Cognitive load theory in practice
This publication was originally published November 2018.
Introduction: Cognitive load theory in practice
Understanding how human brains learn can help teachers to employ more effective teaching methods. This publication is designed to help teachers incorporate cognitive load theory into their teaching practice. It is intended to be a practical resource, and uses examples from the NSW syllabuses to illustrate how teachers can use cognitive load theory in the classroom.
What is cognitive load theory?
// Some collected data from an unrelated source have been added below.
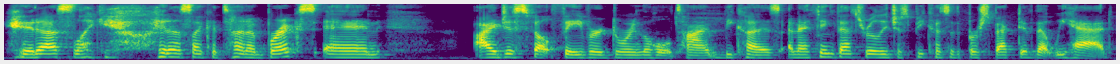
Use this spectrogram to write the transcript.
hit us like hit us like a ton of bricks and I just felt favored during the whole time because and I think that's really just because of the perspective that we had,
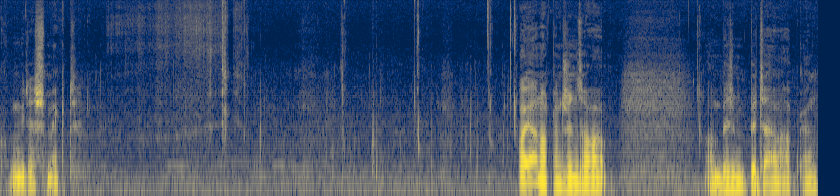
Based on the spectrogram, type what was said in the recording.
Gucken, wie das schmeckt. Oh ja, noch ganz schön sauer. Auch ein bisschen bitter im Abgang.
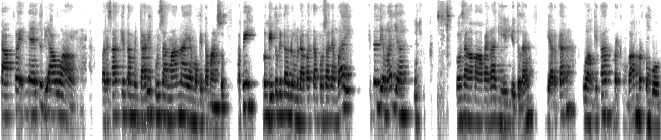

Dylan Wiliam has described cognitive load theory as ‘the single most important thing for teachers to know’. Cognitive load theory uses knowledge of the human brain to design teaching strategies that will maximise learning. It provides theoretical and empirical support for explicit models of instruction, in which teachers show students what to do and how to do it, rather than having them discover or construct information for themselves. Cognitive load theory is about optimising the load on students’ working memories to help maximise their learning.
Teaching strategies from cognitive load theory
Cognitive load theory is supported by a robust evidence base which shows that students learn best when they are given explicit instruction accompanied by lots of practice and feedback. Through a significant number of randomised controlled trials (RCTs), researchers have identified a number of strategies that can help teachers to maximise student learning. These strategies work by optimising the load on students’ working memories.
Strategy 1: Tailor lessons according to students’ existing knowledge and skill.
Strategy 2: Use worked examples to teach students new content or skills.
Strategy 3: Gradually increase independent problem-solving as students become more proficient.
Strategy 4: Cut out inessential information.
Strategy 5: Present all the essential information together.
Strategy 6: Simplify complex information by presenting it both orally and visually.
Strategy 7: Encourage students to visualise concepts and procedures that they have learnt.
Purpose of resource
The Cognitive load theory in practice resource is a practical resource designed to help teachers incorporate cognitive load theory into their teaching practice. It uses examples from the NSW syllabuses to illustrate how teachers can use cognitive load theory in the classroom.
When and how to use
This resource is a practical guide, and is accompanied by the Cognitive load theory literature review. School leaders and teachers can read, reflect on, discuss and implement the practical strategies highlighted in the guide as part of school-developed High Impact Professional Learning (HIPL).
The appropriate time to use this resource may differ for each school, leader and teacher.
School leaders can:
- unpack the practical resource as part of whole-school professional development and/or stage or grade team meetings. You may find this PowerPoint presentation helpful: Managing cognitive load through effective presentations
- encourage teachers to reflect on classroom implementation during professional development
- reflect on how teachers currently incorporate cognitive load theory in daily practice
- facilitate discussions with staff about areas to improve across the school
- support staff to find connections between What works best, the School Excellence Framework and cognitive load theory
- display the Cognitive load theory poster.
- read the practical resource and reflect on current practice
- complete the Cognitive load theory in practice MyPL course to reflect on the practical strategies and relate them to their own practice
- determine an appropriate teaching strategy from cognitive load theory to implement in the classroom
- reflect on the impact of implementation.
Alignment to system priorities and/or needs: School Excellence Policy.
Alignment to School Excellence Framework: Teaching domain - effective classroom practice.
Alignment with other existing frameworks: What works best - explicit teaching; Australian Professional Standards for Teachers – Standards 1.2 and 3.3.
Reviewed by: Externally reviewed by Emeritus Professor John Sweller; internal review by colleagues across the department.
Created/last updated: Originally published November 2018.
To be reviewed: CESE publications are prepared through a rigorous process. Resources are reviewed periodically as part of an ongoing evaluation plan.